The process for scheduling Exchange 2010 PowerShell scripts with Windows Task Scheduler is different that what you may be used to in Exchange 2007. This is because Exchange 2010 uses PowerShell remoting for Exchange Management Shell administration. In this post I’ll go over how you can schedule PowerShell scripts for Exchange 2010 tasks.
Here are a few things you’ll want to take note of before getting started.
- Tasks can be scheduled with or without the Exchange tools installed – since all PowerShell management is done via remoting, we can schedule the tasks to run on a workstation, or on an Exchange server.
- Script signing – as a best practice, you may want to consider signing your scripts.
- Execution Policy – the PowerShell execution policy is set to remotesigned automatically when you install Exchange. You may need to set your execution policy if you’ll be scheduling tasks to run from a machine without the Exchange tools installed.
PowerShell Command Syntax for Scheduling Tasks on a Machine with the Exchange Management Tools Installed
The following command syntax is what you’ll want to use to schedule your task. You need to tell PowerShell to load the Exchange Management Shell environment before executing your script. This will give you access to all of the cmdlets, variables and functions that are loaded with Exchange Management Shell. To schedule a .ps1 script to move mailboxes, the syntax would look something like this:
C:\Windows\System32\WindowsPowerShell\v1.0\powershell.exe -command “. ‘C:\Program Files\Microsoft\Exchange Server\V14\bin\RemoteExchange.ps1’; Connect-ExchangeServer -auto; c:\Scripts\MoveMailboxes.ps1”
As you can see in the example, we’re using PowerShell code inside the command parameter. If you don’t want to use a .ps1 script you can embed your code within this parameter. Separate each line of PowerShell code using a semi colon. You might find this method useful for short scripts or one-liners. For example, say I want to schedule some mailbox moves from one DAG database to another, the syntax might look like this:
C:\Windows\System32\WindowsPowerShell\v1.0\powershell.exe -command “. ‘C:\Program Files\Microsoft\Exchange Server\V14\bin\RemoteExchange.ps1’; Connect-ExchangeServer -auto; Get-Mailbox -Database DAGDB1 | New-MoveRequest -TargetDatabase DAGDB2”
These examples assume you used the default installation path for Exchange 2010; you may need to modify these commands to match your configuration.
PowerShell Command Syntax for Scheduling Tasks on a Machine Without the Exchange Management Tools Installed
To schedule PowerShell scripts we don’t actually need the Exchange tools installed, all we need is PowerShell v2. We can use implicit remoting to import the Exchange Management Shell cmdlets from a specific server.

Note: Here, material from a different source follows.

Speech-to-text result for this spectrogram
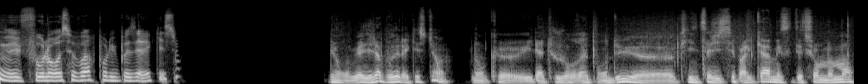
mais il faut le recevoir pour lui poser la question. Mais on lui a déjà posé la question. Donc euh, il a toujours répondu euh, qu'il ne s'agissait pas le cas, mais c'était sur le moment,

Take a look at the syntax:
C:\Windows\System32\WindowsPowerShell\v1.0\powershell.exe -command “$s = New-PSSession -ConfigurationName Microsoft.Exchange -ConnectionUri http://fab-ex2.fabrikam.local/PowerShell/ -Authentication Kerberos ; Import-PSSession $s ; Get-Mailbox -Database DB1 | New-MoveRequest -TargetDatabase DB2”
This is very similar to the previous example as we specify all of our code within the command parameter. This time we create a new PSSession, import the PSSession, and then perform the mailbox move.
Scheduling a Task
Now that we’ve got the syntax figured out, we’re ready to schedule a PowerShell task using the Windows Task Scheduler. In this example we’ll schedule a task to do a mailbox move after hours, we’ll do this from the Exchange server.
First, start the task scheduler and create a new basic task.
Give your task a name, in this example we’ll name it “Move Mailbox”, click next.
In this example, we are just scheduling a mailbox move, so we’ll choose “One time”. If you have a script that needs to run daily then adjust the schedule accordingly.
Select the date and time you want to run the script and click next.
Select “Start a program” and click next.
Now paste the entire command into the “Program/Script” field and click next.
The task scheduler will ask if you want to run PowerShell.exe with the arguments specified. Verify that the syntax is correct and click yes.
That will bring you to the last screen, click finish.
There you go, you now have an Exchange PowerShell task scheduled to run.
If you have User Account Control (UAC) enabled, you may need to enable the option to Run with highest privileges in the properties of the scheduled task. Also, you will probably want to enable the option to Run whether user is logged on or not in the properties of the scheduled task.